Domestically, the national average for a gallon of gas has fallen to $4.11
Washington, D.C.—The cost of gasoline has continued to slide due to falling oil prices. The global oil market has seen lower prices since the U.S. and its allies agreed to significant releases of oil reserves. Also weighing down oil prices is the fear of resurgent COVID-19 infections in China and its potential for an economic slowdown in one of the world’s largest oil-consuming nations. Domestically, the national average for a gallon of gas has fallen to $4.11.
“The average price for a gallon of gas has fallen below $4 in much of the country,” said Andrew Gross, AAA spokesperson. “And these lower prices may be a boon to drivers hitting the road more as warmer weather returns.”
According to new data from the Energy Information Administration (EIA), total domestic gasoline stocks decreased by 2 million bbl to 236.8 million bbl last week. Gasoline demand increased slightly from 8.5 million b/d to 8.56 million b/d. Although supply and demand factors would have typically supported elevated pump prices, the fluctuating oil price continues to be the main factor influencing pump prices. Pump prices will likely face downward pressure if oil prices remain below $100 per barrel.
Today’s national average for a gallon of gas is $4.11, which is seven cents less than a week ago, 22 cents less than a month ago, and $1.25 more than a year ago.

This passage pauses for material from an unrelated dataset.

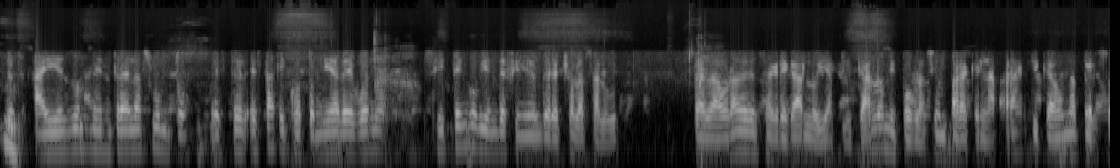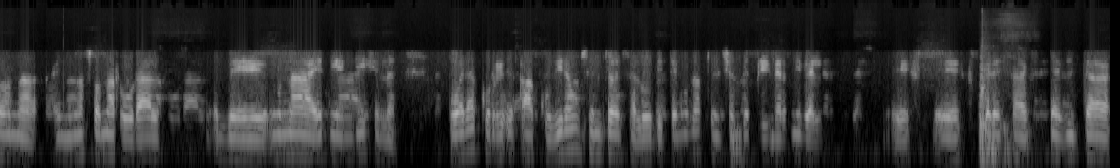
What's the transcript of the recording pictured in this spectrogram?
Entonces, ahí es donde entra el asunto, este, esta dicotomía de, bueno, sí tengo bien definido el derecho a la salud, a la hora de desagregarlo y aplicarlo a mi población para que en la práctica una persona en una zona rural de una etnia indígena pueda acudir a un centro de salud y tenga una atención de primer nivel, expresa, expedita,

The nation’s top 10 largest weekly decreases: Washington, D.C. (−14 cents), Connecticut (−11 cents), Indiana (−10 cents), Ohio (−10 cents), South Carolina (−10 cents), Rhode Island (−10 cents), Georgia (−9 cents), Wisconsin (−9 cents), Florida (−9 cents) and Delaware (−9 cents).
The nation’s top 10 least expensive markets: Missouri ($3.67), Oklahoma ($3.67), Kansas ($3.67), Arkansas ($3.70), Texas ($3.71), Maryland ($3.74), South Carolina ($3.75), Georgia ($3.76), Wisconsin ($3.76) and Nebraska ($3.78).
Oil Market Dynamics
At the close of Friday’s formal trading session, WTI increased by $2.23 to settle at $98.26.
Overall crude prices declined last week following EIA’s weekly report, which showed U.S. crude oil inventories rose by 2.4 million bbl to reach 412.4 million bbl. For this week, crude prices could decline further if the EIA’s next report shows another increase in total domestic supply. Additionally, market watchers will be keeping a close eye on China’s COVID lockdown of Shanghai and the impact it may have on crude oil demand.